Another proposal by Hopkins suggested increasing the show length from the current requirements of 10-11.5 minutes to 10.5-13 minutes. He said this increase would allow for transitions and would give corps more time to develop their show’s theme.
Hopkins also submitted a proposal to increase the maximum size of a corps to 180 members. His reasoning was that corps would be able to “do more with more people” and that if a corps is able to take 180 members instead of 135 it is better for the people who audition for the corps.
The current cut-off date for drum corps members who are turning 22 is June 1. Hopkins has proposed that the date be moved to December 31 of the competitive year, thereby extending eligibility for six months.
“The quality level of drum corps, particularly those within the top eight or so of the activity, attract a far older crowd than years ago,” Hopkins wrote in his proposal. “Attached to this are the number of ‘rook-outs’ — people who only march for one year. Young people find us later, or their skills are such that they cannot perform at the top level until they are of a certain maturity.”
He added that many young people go to college for four and a half or five years, so allowing a person to march at the age of 22 “is not a problem.”
Warm-up elimination/field departure
Another of Hopkins’s proposals suggested that the on-field warm-up be eliminated.
“At the DCI Championships, a five-hour affair, we had performances for 132 minutes, or 44 percent of the time,” Hopkins wrote. “Now, we may not be as slow as a football game — 60 minutes of action in three and a half hours, or action for 28 percent of the time — but we are not that far behind.”
He tied this in to another one of his proposals — to allow the corps to perform on their way off the field. He suggested that rather than departing to a drum tap or a cadence, corps should be allowed to do a reprise or sing their corps song.
“I believe we can leave (the field) without any more disruption than we have now — and we can replace dead time with fun time,” Hopkins wrote.
A proposal submitted by Spartans Director Peter LaFlamme and signed by George Hopkins suggested creating an additional world class division to be added to the existing structure. LaFlamme said this would create a new competitive venue for the upper end of division I and would allow specific corps to excel in their programs and offer a higher educational value.
The new grouping of corps would have different rules and guidelines than the existing groups and would “offer more competitiveness and incentive for all corps to have a division to move up to,” LaFlamme wrote.
Hopkins said that because the current front sideline rule is vague, it causes misunderstandings. He has proposed that these concerns could be resolved by extending the front sideline by 10 feet in front of the actual sideline. No member of the corps (other than the drum major) would be allowed to move past the 10-foot line, but equipment could be placed outside the line.

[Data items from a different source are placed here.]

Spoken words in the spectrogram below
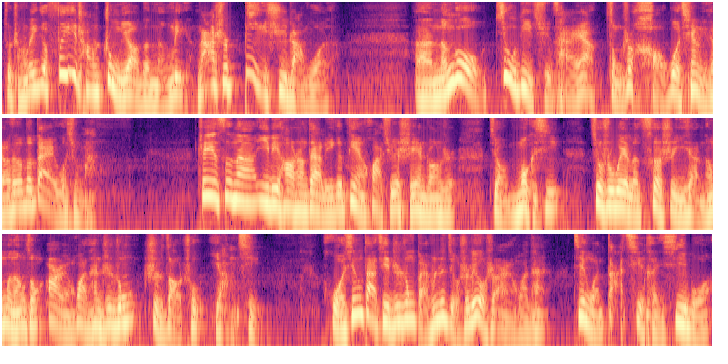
就成了一个非常重要的能力，那是必须掌握的。呃，能够就地取材呀，总是好过千里迢迢的带过去嘛。这一次呢，毅力号上带了一个电化学实验装置，叫莫克西，就是为了测试一下能不能从二氧化碳之中制造出氧气。火星大气之中百分之九十六是二氧化碳，尽管大气很稀薄，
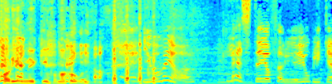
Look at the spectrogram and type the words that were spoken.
tar in mycket information. ja. Jo, men jag läste, jag följer ju olika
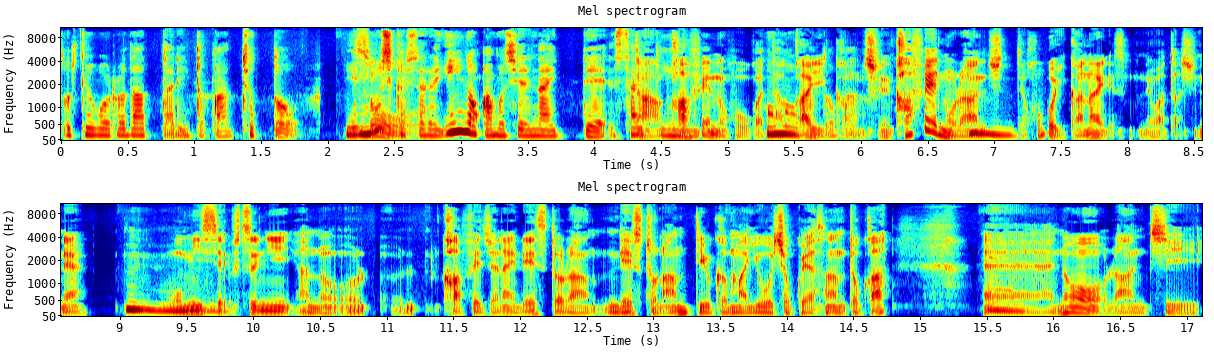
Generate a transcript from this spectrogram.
お手頃だったりとか、ちょっと、もしかしたらいいのかもしれないって、最近。あカフェの方が高いかもしれない。カフェのランチってほぼ行かないですもんね、私ね。うんお店、普通に、あの、カフェじゃない、レストラン、レストランっていうか、まあ、洋食屋さんとか、えーのランチ、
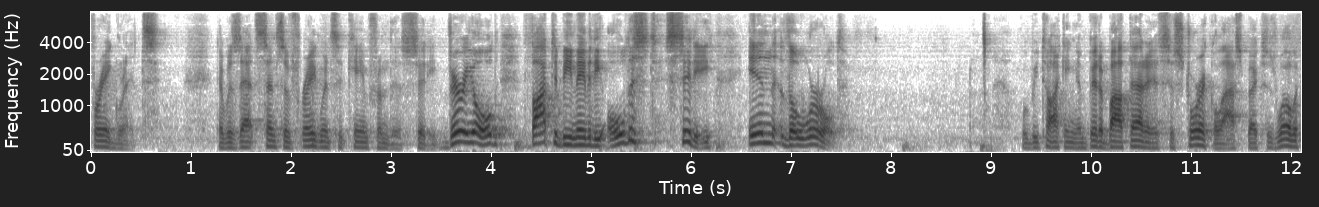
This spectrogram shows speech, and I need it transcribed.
fragrant. There was that sense of fragrance that came from this city. Very old, thought to be maybe the oldest city in the world. We'll be talking a bit about that in its historical aspects as well. But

He also suggested eliminating the timing and penalties judge and allowing the show coordinator to take care of timing and penalties.
Hopkins submitted two proposals related to judging. The first suggested that championship general effect judges be allowed to judge no more than two shows per year and no shows within 21 days of the championships.
“We create shows for the people,” Hopkins wrote. “Many people see us but one time . . . we have effect judges who see us five and six times a year.” Hopkins said as a result of the continued exposure, the judging becomes an analysis of design and performance and the emotion disappears.
His other proposal related to judging was to allow the corps to select the judges for large events rather than having them be selected by the judge administration team as is the current practice. He suggested that corps have voting rights based on their placement the previous year, with corps placing in the top four having five votes, fifth through eight having four votes, ninth through 12th having three votes, 13th through 16th having two votes and 17th on down having one vote. His proposal would allow only full DCI member-corps to vote.
All proposed changes will be discussed and researched during the DCI meeting before the board votes on whether or not to approve them.